As a result of the cost of protective economic measures and the slower nominal GDP growth the budget deficit in 2020 is likely to rise compared to previous years but remain low in international comparison. The government debt ratio rises temporarily; however, with the quick recovery of the economy, it is expected to return to a downward path from 2021. The current account balance shows a moderate deficit this year as well, but net lending remains positive persistently. Hungary’s external debt-to-GDP ratios are expected to decline further.

Due to the coronavirus epidemic, strong disinflationary effects have appeared in the Hungarian economy as well. Following a temporary rise at the beginning of 2020, the consumer price index quickly returned into the central bank tolerance band, in line with expectations, before declining to its lower bound. Looking ahead, high volatility in inflation is expected to persist. Nevertheless, inflation is likely to stabilise again around the 3 percent central bank target as the effects of cost-sensitive items fade. Weakening economic activity caused by the coronavirus pandemic reduces core inflation excluding indirect tax effects through several channels. In addition to a weaker external inflation environment, more muted domestic demand compared to previous years is also increasingly restraining underlying inflation. Due to strong disinflationary effects, core inflation excluding indirect tax effects will fall below 3 percent: it is expected to stand at 3.3–3.5 percent in 2020 and at 2.6–2.7 percent in 2021.

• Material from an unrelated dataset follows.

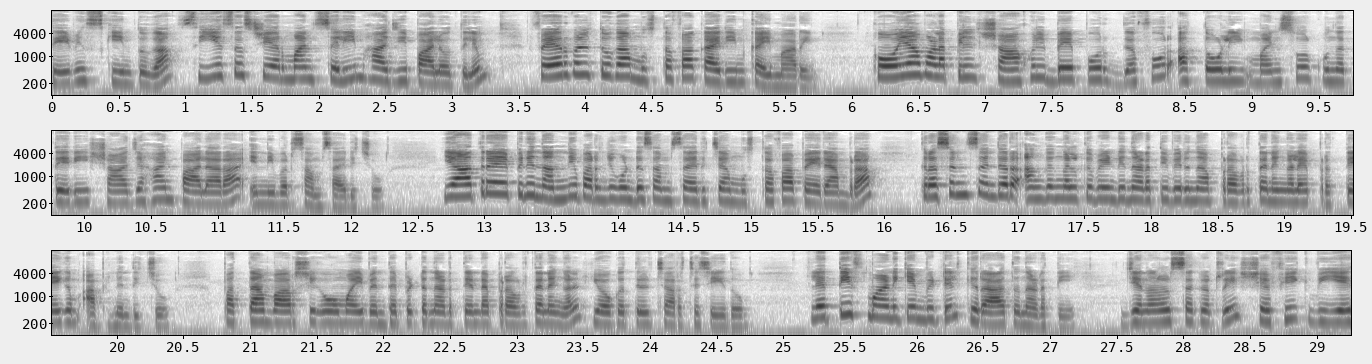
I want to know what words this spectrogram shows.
സേവിംഗ്സ് സ്കീം തുക C S S chairman Saleem Haji പാലോത്തിലും ഫെയർവെൽ തുക മുസ്തഫ കാരിയും കൈമാറി. കോയ വളപ്പിൽ ഷാഹുൽ ബേപ്പൂർ ഗഫൂർ അത്തോളി മൻസൂർ കുന്നത്തേരി ഷാജഹാൻ പാലാറ എന്നിവർ സംസാരിച്ചു. യാത്രയപ്പിന് നന്ദി പറഞ്ഞുകൊണ്ട് സംസാരിച്ച മുസ്തഫ പേരാമ്പ്ര ക്രസന്റ് സെന്റർ അംഗങ്ങൾക്ക് വേണ്ടി നടത്തിവരുന്ന പ്രവർത്തനങ്ങളെ പ്രത്യേകം അഭിനന്ദിച്ചു. പത്താം വാർഷികവുമായി ബന്ധപ്പെട്ട് നടത്തേണ്ട പ്രവർത്തനങ്ങൾ യോഗത്തിൽ ചർച്ച ചെയ്തു. ലത്തീഫ് മാണിക്യം വീട്ടിൽ കിറാത്ത് നടത്തി. General secretary Shafeeq V A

Domestic financial market conditions have improved with the restart of the economy, meanwhile volatility in financial markets has declined further since the Council’s previous interest rate decision. For most of the period, the forint appreciated against the euro, in line with other currencies in the region. Liquidity conditions in the government securities market remains stable and auction demand has been strong.

The Magyar Nemzeti Bank has decided to implement a series of coordinated and targeted measures in recent months. The measures helped to stabilise domestic money market developments while liquidity with favourable conditions, available to all economic agents, supports the recovery of economic growth. The Bond Funding for Growth Scheme (BGS) and the Funding for Growth Scheme Go! (FGS Go!) ensure the domestic corporate sector to access sustainable, stable and long-term funding, and credit market and investment growth to pick up.

In the Monetary Council’s assessment, due to strong disinflationary effects the outlook for inflation has shifted downwards persistently, while Hungarian economic performance this year is likely to be more subdued than earlier expected. To maintain price stability and support the recovery of economic growth, the Monetary Council deemed general fine-tuning of interest rate conditions necessary. Accordingly, the Council reduced the central bank base rate by 15 basis points to 0.75 percent. The Monetary Council left the overnight deposit rate at -0.05 percent, and the overnight and the one-week collateralised lending rates at 1.85 percent unchanged.

In the Council’s view, the current set of instruments provides appropriate room for manoeuvre to respond to emerging challenges in a targeted and flexible manner. The Council continues to consider the government securities purchase programme as a safety net, which it intends to use in case of necessary and to the extent necessary. The MNB will still set the one-week deposit rate at the weekly tenders. In the Council’s assessment, in the current macroeconomic environment a similar shift in the one-week deposit rate as in the base rate is warranted.

This fine-tuning measure by the Monetary Council jointly supports the maintenance of price stability and the recovery of economic growth. The Council continuously assesses incoming data and changes in the outlook for inflation. In line with its statutory mandate, the Magyar Nemzeti Bank will use every instrument at its disposal to achieve price stability and to support the Hungarian economic and financial system.

The abridged minutes of today’s Council meeting will be published at 2 p.m. on 8 July 2020.


Monetary Council